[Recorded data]
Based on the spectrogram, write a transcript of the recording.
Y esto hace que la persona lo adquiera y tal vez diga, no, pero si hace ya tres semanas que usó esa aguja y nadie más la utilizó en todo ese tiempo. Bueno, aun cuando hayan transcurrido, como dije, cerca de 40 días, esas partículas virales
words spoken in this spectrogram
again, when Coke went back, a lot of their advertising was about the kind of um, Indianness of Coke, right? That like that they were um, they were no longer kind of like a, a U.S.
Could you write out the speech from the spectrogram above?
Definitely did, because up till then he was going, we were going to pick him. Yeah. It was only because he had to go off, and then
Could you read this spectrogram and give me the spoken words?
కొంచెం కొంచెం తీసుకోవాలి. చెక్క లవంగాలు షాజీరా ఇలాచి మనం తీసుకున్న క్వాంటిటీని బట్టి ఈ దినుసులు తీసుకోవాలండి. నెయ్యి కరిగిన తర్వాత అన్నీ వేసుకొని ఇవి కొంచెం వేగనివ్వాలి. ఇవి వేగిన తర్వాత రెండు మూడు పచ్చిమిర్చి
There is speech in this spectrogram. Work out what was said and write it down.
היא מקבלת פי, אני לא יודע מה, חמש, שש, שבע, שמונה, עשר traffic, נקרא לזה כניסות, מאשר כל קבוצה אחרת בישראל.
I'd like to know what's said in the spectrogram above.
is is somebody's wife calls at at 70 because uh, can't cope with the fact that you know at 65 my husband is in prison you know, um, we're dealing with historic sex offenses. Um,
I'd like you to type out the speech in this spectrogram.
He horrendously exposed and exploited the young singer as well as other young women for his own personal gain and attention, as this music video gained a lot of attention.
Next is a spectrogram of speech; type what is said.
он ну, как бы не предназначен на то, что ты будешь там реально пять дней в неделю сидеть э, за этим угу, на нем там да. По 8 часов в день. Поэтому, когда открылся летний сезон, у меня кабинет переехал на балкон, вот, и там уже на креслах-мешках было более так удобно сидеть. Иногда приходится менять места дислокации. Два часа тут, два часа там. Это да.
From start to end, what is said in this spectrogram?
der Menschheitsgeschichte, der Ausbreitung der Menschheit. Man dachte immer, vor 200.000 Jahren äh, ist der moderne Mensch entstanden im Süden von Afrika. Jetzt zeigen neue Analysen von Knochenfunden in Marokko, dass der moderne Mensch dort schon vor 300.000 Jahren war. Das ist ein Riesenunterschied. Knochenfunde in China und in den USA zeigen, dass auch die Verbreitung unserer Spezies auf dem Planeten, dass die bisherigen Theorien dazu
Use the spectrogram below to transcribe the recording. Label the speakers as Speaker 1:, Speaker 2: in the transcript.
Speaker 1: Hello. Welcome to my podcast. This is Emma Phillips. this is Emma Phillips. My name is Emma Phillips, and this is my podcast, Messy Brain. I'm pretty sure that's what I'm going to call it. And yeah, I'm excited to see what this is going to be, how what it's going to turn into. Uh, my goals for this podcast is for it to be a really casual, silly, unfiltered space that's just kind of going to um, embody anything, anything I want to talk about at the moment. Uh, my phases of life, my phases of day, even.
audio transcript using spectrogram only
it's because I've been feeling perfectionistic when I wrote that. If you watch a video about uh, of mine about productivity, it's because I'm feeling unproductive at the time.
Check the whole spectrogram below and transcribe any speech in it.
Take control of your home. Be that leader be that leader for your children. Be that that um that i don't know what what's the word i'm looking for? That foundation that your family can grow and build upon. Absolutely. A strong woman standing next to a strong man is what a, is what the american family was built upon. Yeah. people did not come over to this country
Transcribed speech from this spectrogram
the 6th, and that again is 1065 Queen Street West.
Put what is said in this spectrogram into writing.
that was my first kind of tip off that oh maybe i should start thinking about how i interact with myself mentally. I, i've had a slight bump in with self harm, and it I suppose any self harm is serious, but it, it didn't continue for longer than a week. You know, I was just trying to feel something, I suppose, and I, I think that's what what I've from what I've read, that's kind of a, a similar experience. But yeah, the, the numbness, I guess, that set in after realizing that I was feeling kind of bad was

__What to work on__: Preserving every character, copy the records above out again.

__Response below__:
Based on the spectrogram, write a transcript of the recording.
Y esto hace que la persona lo adquiera y tal vez diga, no, pero si hace ya tres semanas que usó esa aguja y nadie más la utilizó en todo ese tiempo. Bueno, aun cuando hayan transcurrido, como dije, cerca de 40 días, esas partículas virales
words spoken in this spectrogram
again, when Coke went back, a lot of their advertising was about the kind of um, Indianness of Coke, right? That like that they were um, they were no longer kind of like a, a U.S.
Could you write out the speech from the spectrogram above?
Definitely did, because up till then he was going, we were going to pick him. Yeah. It was only because he had to go off, and then
Could you read this spectrogram and give me the spoken words?
కొంచెం కొంచెం తీసుకోవాలి. చెక్క లవంగాలు షాజీరా ఇలాచి మనం తీసుకున్న క్వాంటిటీని బట్టి ఈ దినుసులు తీసుకోవాలండి. నెయ్యి కరిగిన తర్వాత అన్నీ వేసుకొని ఇవి కొంచెం వేగనివ్వాలి. ఇవి వేగిన తర్వాత రెండు మూడు పచ్చిమిర్చి
There is speech in this spectrogram. Work out what was said and write it down.
היא מקבלת פי, אני לא יודע מה, חמש, שש, שבע, שמונה, עשר traffic, נקרא לזה כניסות, מאשר כל קבוצה אחרת בישראל.
I'd like to know what's said in the spectrogram above.
is is somebody's wife calls at at 70 because uh, can't cope with the fact that you know at 65 my husband is in prison you know, um, we're dealing with historic sex offenses. Um,
I'd like you to type out the speech in this spectrogram.
He horrendously exposed and exploited the young singer as well as other young women for his own personal gain and attention, as this music video gained a lot of attention.
Next is a spectrogram of speech; type what is said.
он ну, как бы не предназначен на то, что ты будешь там реально пять дней в неделю сидеть э, за этим угу, на нем там да. По 8 часов в день. Поэтому, когда открылся летний сезон, у меня кабинет переехал на балкон, вот, и там уже на креслах-мешках было более так удобно сидеть. Иногда приходится менять места дислокации. Два часа тут, два часа там. Это да.
From start to end, what is said in this spectrogram?
der Menschheitsgeschichte, der Ausbreitung der Menschheit. Man dachte immer, vor 200.000 Jahren äh, ist der moderne Mensch entstanden im Süden von Afrika. Jetzt zeigen neue Analysen von Knochenfunden in Marokko, dass der moderne Mensch dort schon vor 300.000 Jahren war. Das ist ein Riesenunterschied. Knochenfunde in China und in den USA zeigen, dass auch die Verbreitung unserer Spezies auf dem Planeten, dass die bisherigen Theorien dazu
Use the spectrogram below to transcribe the recording. Label the speakers as Speaker 1:, Speaker 2: in the transcript.
Speaker 1: Hello. Welcome to my podcast. This is Emma Phillips. this is Emma Phillips. My name is Emma Phillips, and this is my podcast, Messy Brain. I'm pretty sure that's what I'm going to call it. And yeah, I'm excited to see what this is going to be, how what it's going to turn into. Uh, my goals for this podcast is for it to be a really casual, silly, unfiltered space that's just kind of going to um, embody anything, anything I want to talk about at the moment. Uh, my phases of life, my phases of day, even.
audio transcript using spectrogram only
it's because I've been feeling perfectionistic when I wrote that. If you watch a video about uh, of mine about productivity, it's because I'm feeling unproductive at the time.
Check the whole spectrogram below and transcribe any speech in it.
Take control of your home. Be that leader be that leader for your children. Be that that um that i don't know what what's the word i'm looking for? That foundation that your family can grow and build upon. Absolutely. A strong woman standing next to a strong man is what a, is what the american family was built upon. Yeah. people did not come over to this country
Transcribed speech from this spectrogram
the 6th, and that again is 1065 Queen Street West.
Put what is said in this spectrogram into writing.
that was my first kind of tip off that oh maybe i should start thinking about how i interact with myself mentally. I, i've had a slight bump in with self harm, and it I suppose any self harm is serious, but it, it didn't continue for longer than a week. You know, I was just trying to feel something, I suppose, and I, I think that's what what I've from what I've read, that's kind of a, a similar experience. But yeah, the, the numbness, I guess, that set in after realizing that I was feeling kind of bad was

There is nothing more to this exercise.